Citation: Qian G, Peng Q, Wang H, Wang S and Dai W (2020) Morphological Characteristics of Molybdenum Disulfide and Current Application on Detecting SF6 Decomposing Products. Front. Mater. 7:580245. doi: 10.3389/fmats.2020.580245
Received: 05 July 2020; Accepted: 02 September 2020;
Published: 06 November 2020.
Edited by:Wen Zeng, Chongqing University, China
Reviewed by:Yanqiong Li, Chongqing University of Arts and Sciences, China
Jianbo Yin, Northwestern Polytechnical University, China
Copyright © 2020 Qian, Peng, Wang, Wang and Dai. This is an open-access article distributed under the terms of the Creative Commons Attribution License (CC BY). The use, distribution or reproduction in other forums is permitted, provided the original author(s) and the copyright owner(s) are credited and that the original publication in this journal is cited, in accordance with accepted academic practice. No use, distribution or reproduction is permitted which does not comply with these terms.

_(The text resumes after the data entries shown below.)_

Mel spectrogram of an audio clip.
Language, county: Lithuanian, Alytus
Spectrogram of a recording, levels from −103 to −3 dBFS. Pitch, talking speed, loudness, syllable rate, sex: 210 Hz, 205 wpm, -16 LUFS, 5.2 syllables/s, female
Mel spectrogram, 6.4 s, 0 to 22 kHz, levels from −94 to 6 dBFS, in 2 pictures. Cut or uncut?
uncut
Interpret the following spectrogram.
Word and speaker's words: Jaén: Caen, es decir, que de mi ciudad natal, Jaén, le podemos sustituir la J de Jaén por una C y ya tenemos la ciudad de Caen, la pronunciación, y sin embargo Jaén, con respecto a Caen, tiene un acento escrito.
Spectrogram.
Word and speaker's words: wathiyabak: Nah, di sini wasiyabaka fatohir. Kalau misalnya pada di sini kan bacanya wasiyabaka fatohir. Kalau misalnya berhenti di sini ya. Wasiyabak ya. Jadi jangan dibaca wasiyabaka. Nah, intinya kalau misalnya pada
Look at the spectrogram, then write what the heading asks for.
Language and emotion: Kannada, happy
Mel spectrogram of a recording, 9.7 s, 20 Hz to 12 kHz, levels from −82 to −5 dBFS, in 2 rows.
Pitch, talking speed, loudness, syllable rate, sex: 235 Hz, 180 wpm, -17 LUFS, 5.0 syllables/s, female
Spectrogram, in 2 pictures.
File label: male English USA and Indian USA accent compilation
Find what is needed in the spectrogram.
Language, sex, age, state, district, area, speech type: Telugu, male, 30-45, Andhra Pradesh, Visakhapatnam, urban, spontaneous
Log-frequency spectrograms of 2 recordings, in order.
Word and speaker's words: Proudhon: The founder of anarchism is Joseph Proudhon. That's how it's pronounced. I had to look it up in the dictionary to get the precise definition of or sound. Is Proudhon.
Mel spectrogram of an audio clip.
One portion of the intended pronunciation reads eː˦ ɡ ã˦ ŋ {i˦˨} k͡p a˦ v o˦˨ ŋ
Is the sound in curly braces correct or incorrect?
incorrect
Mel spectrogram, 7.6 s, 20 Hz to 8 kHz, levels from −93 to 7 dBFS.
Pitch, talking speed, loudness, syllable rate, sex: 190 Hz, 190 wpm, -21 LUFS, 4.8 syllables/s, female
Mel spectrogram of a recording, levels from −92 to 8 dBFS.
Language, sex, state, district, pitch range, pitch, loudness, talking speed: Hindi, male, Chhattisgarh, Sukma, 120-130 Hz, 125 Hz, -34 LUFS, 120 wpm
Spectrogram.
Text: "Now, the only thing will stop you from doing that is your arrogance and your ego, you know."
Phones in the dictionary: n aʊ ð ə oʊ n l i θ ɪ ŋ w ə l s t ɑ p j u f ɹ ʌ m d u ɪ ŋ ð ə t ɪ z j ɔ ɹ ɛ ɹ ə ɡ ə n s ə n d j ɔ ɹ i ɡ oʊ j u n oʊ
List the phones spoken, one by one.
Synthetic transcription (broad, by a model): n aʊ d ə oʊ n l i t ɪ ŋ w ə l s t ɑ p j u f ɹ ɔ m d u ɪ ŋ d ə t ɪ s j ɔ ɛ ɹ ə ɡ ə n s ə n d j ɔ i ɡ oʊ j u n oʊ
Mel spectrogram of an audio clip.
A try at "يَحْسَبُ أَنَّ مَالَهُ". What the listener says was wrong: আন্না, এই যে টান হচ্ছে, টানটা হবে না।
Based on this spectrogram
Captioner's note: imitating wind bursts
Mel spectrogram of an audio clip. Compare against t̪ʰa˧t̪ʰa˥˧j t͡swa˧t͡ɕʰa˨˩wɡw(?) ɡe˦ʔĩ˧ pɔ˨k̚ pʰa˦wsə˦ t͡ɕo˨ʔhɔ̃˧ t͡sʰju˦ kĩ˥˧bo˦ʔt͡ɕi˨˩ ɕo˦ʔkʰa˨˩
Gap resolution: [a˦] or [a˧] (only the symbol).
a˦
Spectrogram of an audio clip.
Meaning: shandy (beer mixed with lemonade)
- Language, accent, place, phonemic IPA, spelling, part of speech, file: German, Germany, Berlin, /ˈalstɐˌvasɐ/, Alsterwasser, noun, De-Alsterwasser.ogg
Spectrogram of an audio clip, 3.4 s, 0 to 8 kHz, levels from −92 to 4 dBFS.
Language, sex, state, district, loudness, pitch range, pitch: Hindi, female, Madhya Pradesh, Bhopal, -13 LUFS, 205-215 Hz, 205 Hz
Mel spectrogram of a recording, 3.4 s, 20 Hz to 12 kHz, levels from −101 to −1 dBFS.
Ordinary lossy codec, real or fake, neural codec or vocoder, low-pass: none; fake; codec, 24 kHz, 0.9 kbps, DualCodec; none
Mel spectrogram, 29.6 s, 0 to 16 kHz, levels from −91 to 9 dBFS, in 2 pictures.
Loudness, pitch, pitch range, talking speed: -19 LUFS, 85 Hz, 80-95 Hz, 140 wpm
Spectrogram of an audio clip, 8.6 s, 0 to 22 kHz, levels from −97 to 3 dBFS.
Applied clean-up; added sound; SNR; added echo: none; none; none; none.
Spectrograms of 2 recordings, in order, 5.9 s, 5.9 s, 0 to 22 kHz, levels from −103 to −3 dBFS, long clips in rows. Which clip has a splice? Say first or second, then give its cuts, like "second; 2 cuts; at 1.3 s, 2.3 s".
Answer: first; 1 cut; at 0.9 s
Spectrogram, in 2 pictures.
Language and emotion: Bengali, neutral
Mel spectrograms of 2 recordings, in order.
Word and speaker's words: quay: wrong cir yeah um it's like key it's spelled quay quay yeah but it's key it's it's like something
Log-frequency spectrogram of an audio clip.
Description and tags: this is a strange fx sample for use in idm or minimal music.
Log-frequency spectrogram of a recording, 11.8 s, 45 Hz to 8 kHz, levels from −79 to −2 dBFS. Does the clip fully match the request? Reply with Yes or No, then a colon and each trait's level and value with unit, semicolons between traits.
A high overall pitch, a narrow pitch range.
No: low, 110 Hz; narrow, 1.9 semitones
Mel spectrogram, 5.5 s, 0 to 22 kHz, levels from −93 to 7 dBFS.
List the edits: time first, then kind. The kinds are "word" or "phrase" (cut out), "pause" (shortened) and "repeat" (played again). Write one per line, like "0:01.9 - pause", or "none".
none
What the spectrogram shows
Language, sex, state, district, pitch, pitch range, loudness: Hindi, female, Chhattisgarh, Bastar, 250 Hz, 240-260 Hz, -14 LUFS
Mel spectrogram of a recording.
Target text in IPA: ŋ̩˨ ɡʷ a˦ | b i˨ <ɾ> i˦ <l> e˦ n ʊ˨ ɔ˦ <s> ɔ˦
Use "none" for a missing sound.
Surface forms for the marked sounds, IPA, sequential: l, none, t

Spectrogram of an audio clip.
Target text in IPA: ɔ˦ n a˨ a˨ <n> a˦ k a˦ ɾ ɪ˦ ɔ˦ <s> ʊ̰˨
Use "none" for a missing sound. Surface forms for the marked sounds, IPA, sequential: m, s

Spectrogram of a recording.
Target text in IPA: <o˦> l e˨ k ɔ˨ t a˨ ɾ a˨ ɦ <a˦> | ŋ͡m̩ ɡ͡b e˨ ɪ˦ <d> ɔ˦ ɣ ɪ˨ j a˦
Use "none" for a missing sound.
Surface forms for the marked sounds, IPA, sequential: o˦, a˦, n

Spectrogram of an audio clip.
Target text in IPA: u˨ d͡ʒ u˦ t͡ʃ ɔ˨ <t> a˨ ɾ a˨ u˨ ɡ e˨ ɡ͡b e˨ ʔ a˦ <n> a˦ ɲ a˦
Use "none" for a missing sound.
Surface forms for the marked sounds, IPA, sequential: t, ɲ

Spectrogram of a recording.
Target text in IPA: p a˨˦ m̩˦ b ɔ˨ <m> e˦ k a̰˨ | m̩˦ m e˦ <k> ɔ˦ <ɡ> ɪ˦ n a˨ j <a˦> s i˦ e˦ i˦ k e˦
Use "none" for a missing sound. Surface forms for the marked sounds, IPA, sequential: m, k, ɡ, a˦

*Correspondence: Guochao Qian, firstname.lastname@example.org